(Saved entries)
********

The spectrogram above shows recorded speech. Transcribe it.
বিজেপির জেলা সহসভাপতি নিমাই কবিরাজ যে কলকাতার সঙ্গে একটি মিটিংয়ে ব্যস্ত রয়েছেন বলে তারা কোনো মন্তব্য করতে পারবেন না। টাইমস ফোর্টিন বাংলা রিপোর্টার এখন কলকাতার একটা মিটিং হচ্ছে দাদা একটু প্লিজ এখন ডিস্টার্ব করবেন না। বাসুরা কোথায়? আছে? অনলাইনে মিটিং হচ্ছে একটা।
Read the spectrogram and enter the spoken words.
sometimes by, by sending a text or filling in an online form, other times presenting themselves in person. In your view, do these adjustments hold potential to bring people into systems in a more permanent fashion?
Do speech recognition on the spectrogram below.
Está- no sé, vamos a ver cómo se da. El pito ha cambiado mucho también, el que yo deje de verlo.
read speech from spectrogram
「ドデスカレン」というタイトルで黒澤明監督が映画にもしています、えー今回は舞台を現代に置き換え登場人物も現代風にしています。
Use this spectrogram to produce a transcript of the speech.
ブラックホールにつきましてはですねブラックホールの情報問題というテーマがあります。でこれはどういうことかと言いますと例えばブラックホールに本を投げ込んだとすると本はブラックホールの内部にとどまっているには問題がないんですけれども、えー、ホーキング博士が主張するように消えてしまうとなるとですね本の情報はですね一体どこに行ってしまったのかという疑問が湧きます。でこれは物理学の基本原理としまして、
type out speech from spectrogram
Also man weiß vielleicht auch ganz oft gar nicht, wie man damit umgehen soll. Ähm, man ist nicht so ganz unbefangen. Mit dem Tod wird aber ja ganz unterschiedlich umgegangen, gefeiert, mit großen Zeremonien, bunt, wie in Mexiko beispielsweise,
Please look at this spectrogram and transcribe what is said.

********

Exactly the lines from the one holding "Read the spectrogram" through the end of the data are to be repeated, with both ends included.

Read the spectrogram and enter the spoken words.
sometimes by, by sending a text or filling in an online form, other times presenting themselves in person. In your view, do these adjustments hold potential to bring people into systems in a more permanent fashion?
Do speech recognition on the spectrogram below.
Está- no sé, vamos a ver cómo se da. El pito ha cambiado mucho también, el que yo deje de verlo.
read speech from spectrogram
「ドデスカレン」というタイトルで黒澤明監督が映画にもしています、えー今回は舞台を現代に置き換え登場人物も現代風にしています。
Use this spectrogram to produce a transcript of the speech.
ブラックホールにつきましてはですねブラックホールの情報問題というテーマがあります。でこれはどういうことかと言いますと例えばブラックホールに本を投げ込んだとすると本はブラックホールの内部にとどまっているには問題がないんですけれども、えー、ホーキング博士が主張するように消えてしまうとなるとですね本の情報はですね一体どこに行ってしまったのかという疑問が湧きます。でこれは物理学の基本原理としまして、
type out speech from spectrogram
Also man weiß vielleicht auch ganz oft gar nicht, wie man damit umgehen soll. Ähm, man ist nicht so ganz unbefangen. Mit dem Tod wird aber ja ganz unterschiedlich umgegangen, gefeiert, mit großen Zeremonien, bunt, wie in Mexiko beispielsweise,
Please look at this spectrogram and transcribe what is said.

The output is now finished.